» RECORDS SUPPLIED:
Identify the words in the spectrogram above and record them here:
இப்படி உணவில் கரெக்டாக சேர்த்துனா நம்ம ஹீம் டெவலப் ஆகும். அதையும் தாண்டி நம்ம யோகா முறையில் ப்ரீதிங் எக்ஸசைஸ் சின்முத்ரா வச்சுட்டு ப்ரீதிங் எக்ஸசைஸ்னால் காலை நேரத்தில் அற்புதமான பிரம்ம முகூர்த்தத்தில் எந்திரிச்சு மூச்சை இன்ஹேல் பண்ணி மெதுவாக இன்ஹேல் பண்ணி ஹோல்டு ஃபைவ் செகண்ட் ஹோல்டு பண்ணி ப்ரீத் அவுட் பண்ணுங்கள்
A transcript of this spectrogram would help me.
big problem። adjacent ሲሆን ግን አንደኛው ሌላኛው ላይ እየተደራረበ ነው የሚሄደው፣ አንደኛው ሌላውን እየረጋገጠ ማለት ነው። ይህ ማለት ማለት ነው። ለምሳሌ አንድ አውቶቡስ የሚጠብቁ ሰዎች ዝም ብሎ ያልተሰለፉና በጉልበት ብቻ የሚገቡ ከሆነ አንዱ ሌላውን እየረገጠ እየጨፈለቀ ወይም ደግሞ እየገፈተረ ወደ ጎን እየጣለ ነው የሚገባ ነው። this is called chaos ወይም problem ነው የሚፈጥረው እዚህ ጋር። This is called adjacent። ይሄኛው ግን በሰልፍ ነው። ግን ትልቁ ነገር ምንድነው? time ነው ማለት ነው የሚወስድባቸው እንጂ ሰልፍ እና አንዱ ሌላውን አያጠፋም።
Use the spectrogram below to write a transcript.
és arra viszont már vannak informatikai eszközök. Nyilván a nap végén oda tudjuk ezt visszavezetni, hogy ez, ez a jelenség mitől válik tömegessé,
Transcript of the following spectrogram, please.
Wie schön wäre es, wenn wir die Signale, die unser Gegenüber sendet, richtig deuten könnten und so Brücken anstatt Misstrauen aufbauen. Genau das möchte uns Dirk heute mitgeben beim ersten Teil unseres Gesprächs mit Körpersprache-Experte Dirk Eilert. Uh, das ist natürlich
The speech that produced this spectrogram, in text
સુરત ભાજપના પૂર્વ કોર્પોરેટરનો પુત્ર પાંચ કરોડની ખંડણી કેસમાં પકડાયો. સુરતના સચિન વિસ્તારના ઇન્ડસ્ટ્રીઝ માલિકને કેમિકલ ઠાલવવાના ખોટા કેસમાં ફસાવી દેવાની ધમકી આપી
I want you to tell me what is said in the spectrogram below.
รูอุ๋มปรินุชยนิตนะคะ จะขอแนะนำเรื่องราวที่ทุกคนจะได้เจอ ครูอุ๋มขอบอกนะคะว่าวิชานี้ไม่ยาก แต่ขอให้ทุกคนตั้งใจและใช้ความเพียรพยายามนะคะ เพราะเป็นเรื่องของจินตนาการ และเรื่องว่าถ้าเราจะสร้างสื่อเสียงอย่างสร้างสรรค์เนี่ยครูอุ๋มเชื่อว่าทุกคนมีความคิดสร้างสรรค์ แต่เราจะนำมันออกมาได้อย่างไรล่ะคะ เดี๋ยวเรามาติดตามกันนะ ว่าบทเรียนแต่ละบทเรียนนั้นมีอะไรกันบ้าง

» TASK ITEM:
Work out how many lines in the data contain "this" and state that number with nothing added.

» WRITTEN REPLY:
3